The Juggling Act: Mothers as Academics
Women faculty in Ghana experience discrimination along race, class and gender lines due to the entanglement of patriarchy and the effects of colonialism. In talking about the woman as an academic it is important to consider the effects of career on her mothering, the effects of motherhood on her career, or the effects of combining these two roles. This study sought to examine a) the experiences of women in higher education in Ghana by considering the challenges and opportunities they face as faculty as well as performing their primary roles as mothers and b) the attributes and strategies common among mothers who have succeeded in higher education teaching. Postcolonial feminist theory which explains that women were double colonialized by imperial and patriarchal ideologies offers a sensible place to understand the experiences of women faculty in Ghana's higher education. Fourteen faculty members representing three public universities in Ghana were selected for this study. Interviews were adopted to highlight the importance of women's individual voices on issues that affect them. Research findings from in-depth interviews and document analysis showed that women faculty were highly underrepresented. The majority of respondents cited conflicts in managing their multiple roles as mothers, wives and workers, interrupted careers and impact of family dynamics as key issues. The results also showed a mixed perception of the prioritization of gender issues within the structures of the institutions. The patriarchal culture of the universities serves to undermine women's authority and frames their identity in subordinated paradigms. The participants of the study exhibited attributes such as perseverance, ability to plan, and the determination to succeed as pivotal characteristics that aided them in their struggle to advance.
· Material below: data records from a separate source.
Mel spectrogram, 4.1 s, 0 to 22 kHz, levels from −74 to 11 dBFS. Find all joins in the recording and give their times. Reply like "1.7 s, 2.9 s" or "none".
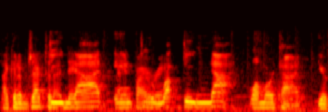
3.0 s

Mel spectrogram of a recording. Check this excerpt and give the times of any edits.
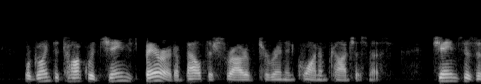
3.4 s

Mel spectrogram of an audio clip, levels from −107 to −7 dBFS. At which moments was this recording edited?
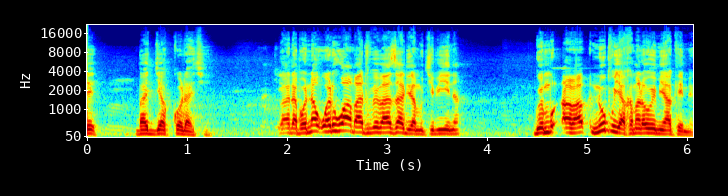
2.0 s

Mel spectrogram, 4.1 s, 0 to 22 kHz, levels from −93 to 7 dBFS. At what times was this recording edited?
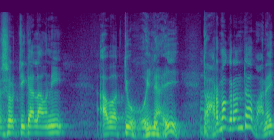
3.0 s

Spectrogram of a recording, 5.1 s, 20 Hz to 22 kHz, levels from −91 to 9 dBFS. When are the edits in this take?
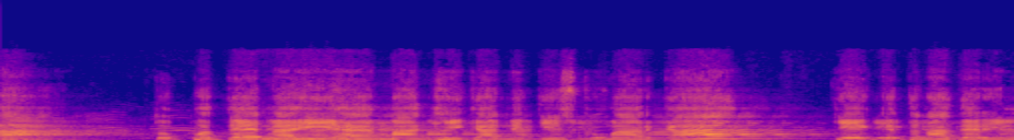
none

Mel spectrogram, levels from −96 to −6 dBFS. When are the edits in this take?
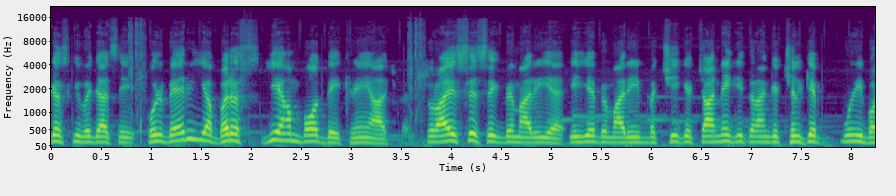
0.9 s, 3.6 s, 5.1 s

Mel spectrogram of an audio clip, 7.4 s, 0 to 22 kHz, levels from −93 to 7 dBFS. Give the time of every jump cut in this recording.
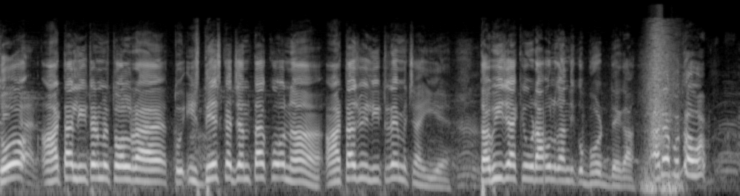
6.4 s

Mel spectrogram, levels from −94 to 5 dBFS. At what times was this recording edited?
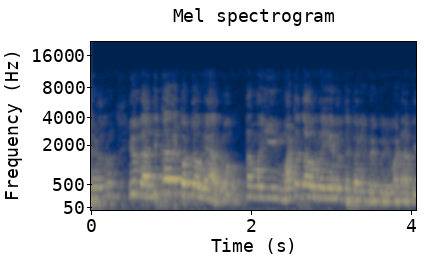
1.9 s

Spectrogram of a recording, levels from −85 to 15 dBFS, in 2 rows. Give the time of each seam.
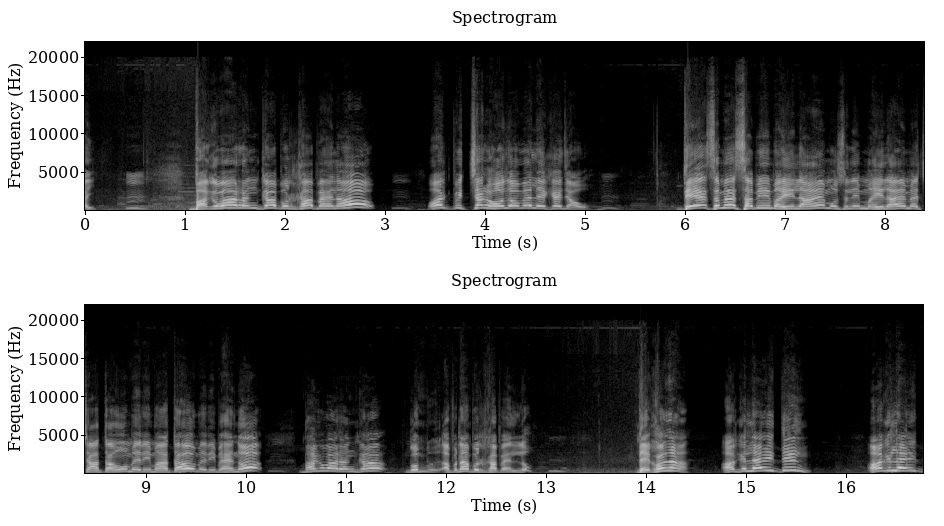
none

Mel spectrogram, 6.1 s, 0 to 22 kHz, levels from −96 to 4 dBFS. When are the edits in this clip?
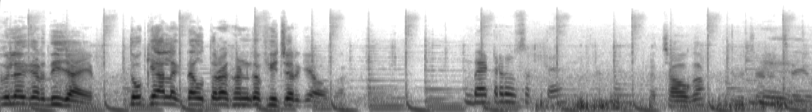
none

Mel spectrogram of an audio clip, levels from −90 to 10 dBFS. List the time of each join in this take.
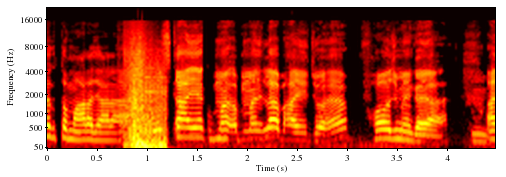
1.0 s

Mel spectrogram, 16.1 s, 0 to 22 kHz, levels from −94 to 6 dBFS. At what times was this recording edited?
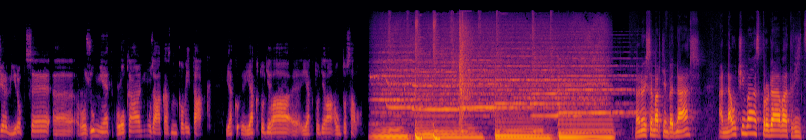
7.3 s

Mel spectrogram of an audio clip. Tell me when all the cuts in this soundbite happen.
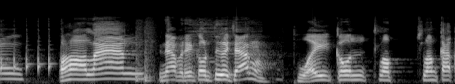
1.5 s

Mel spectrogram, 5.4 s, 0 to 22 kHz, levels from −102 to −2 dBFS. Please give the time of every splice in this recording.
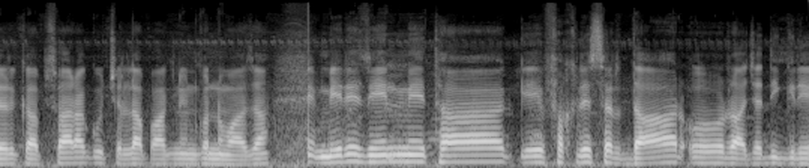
2.1 s

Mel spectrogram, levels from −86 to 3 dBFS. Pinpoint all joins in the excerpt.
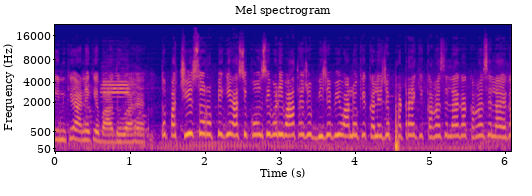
1.3 s

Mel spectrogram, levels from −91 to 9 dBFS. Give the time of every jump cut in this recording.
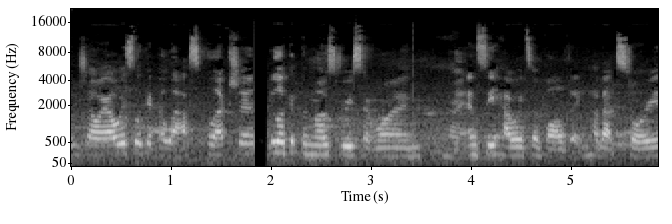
1.9 s

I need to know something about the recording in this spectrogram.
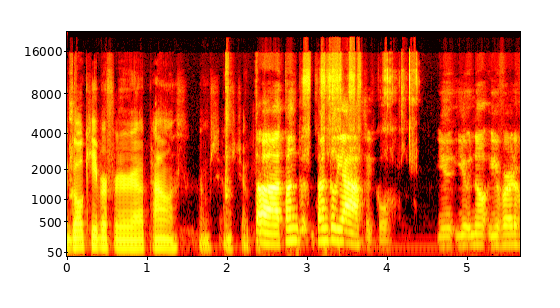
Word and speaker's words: Tagliafico: He plays for Ajax, but I think how you say it in English is Tangliafico. Gaia Valencia. Tagliafico.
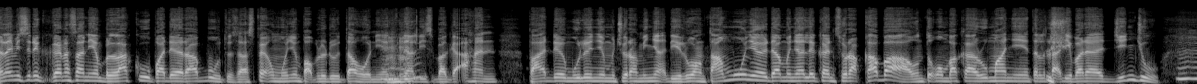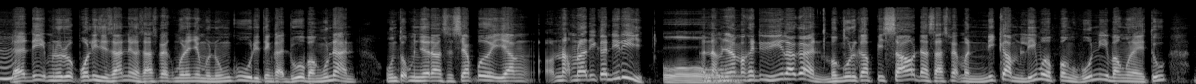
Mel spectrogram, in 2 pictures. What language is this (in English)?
Malay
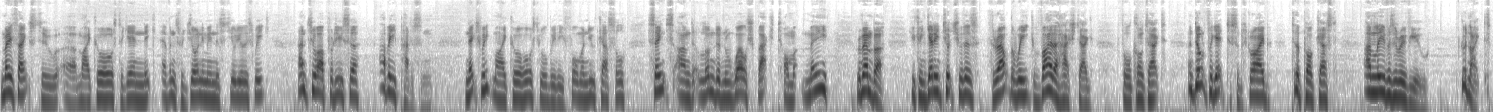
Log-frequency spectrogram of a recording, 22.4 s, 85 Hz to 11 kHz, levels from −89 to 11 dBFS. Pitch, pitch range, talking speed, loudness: 160 Hz, 140-185 Hz, 190 wpm, -20 LUFS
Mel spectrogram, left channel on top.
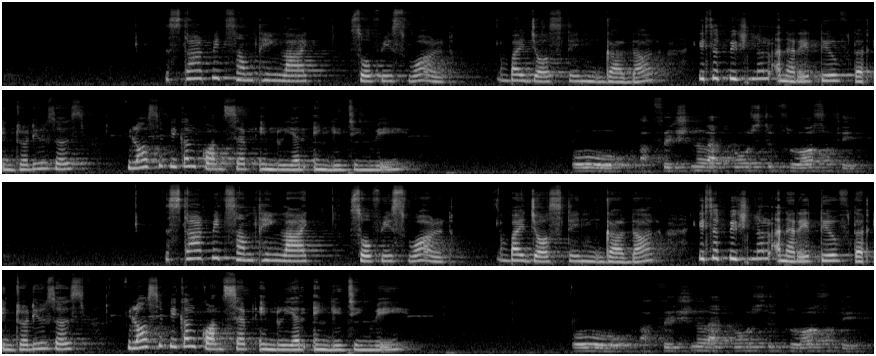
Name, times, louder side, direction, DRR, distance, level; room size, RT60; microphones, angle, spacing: voice 1, 1.6-3.1 3.5-4.4 4.9-6.5 7.0-9.5 10.0-12.7, right 2 dB, 40° right, 12 dB, 1.0 m, -26 dB
voice 2, 14.4-17.3, left 1 dB, 70° left, 1 dB, 5.5 m, -32 dB
25.0 x 23.0 x 5.8 m, 0.89 s
head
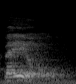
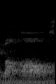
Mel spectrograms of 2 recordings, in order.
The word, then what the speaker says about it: Baal: but in Century America you just sound stupid if you say B all so we're going to call it baale but uh ba was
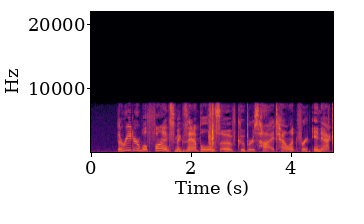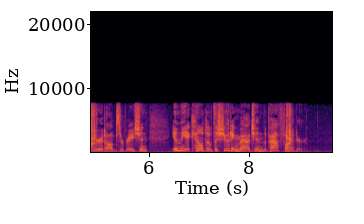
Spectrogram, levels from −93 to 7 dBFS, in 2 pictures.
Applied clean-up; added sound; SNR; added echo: none; Camera; 4 dB; none.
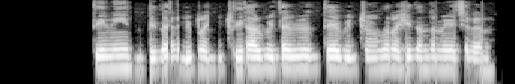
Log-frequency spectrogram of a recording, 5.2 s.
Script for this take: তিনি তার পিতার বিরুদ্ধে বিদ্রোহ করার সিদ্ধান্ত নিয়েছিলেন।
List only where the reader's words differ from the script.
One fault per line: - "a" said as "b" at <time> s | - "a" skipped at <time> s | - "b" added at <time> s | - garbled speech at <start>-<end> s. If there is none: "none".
- garbled speech at 1.3-2.4 s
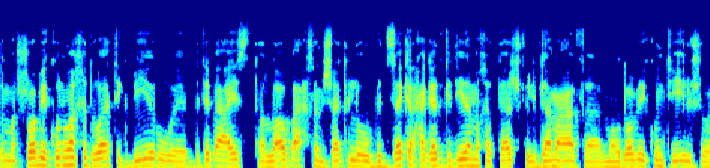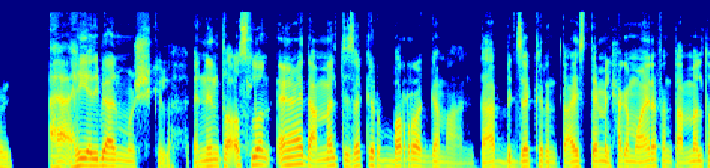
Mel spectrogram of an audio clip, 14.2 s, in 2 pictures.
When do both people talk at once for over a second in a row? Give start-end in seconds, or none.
none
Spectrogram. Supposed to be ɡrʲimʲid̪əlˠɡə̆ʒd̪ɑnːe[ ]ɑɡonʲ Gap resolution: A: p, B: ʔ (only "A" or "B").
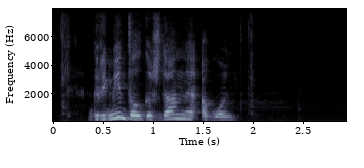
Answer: B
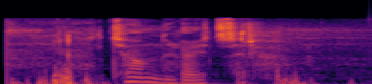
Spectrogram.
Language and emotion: Russian, sad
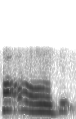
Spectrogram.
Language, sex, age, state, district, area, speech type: Kannada, female, 30-45, Karnataka, Bellary, rural, conversation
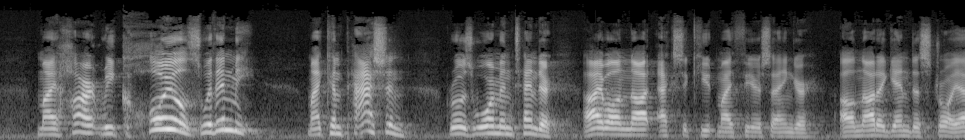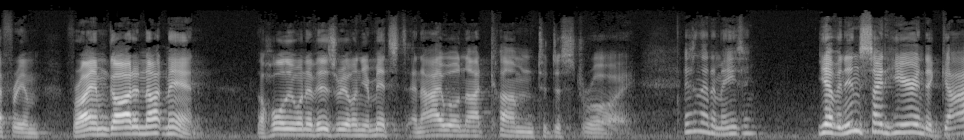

Keywords: Mothers as Academics, Higher Education, Gender Issues
Doctoral Candidate, Department of Educational Studies, Ohio University
Dr. Francis Ebenezer Godwyll
Assistant Professor, Educational Studies Department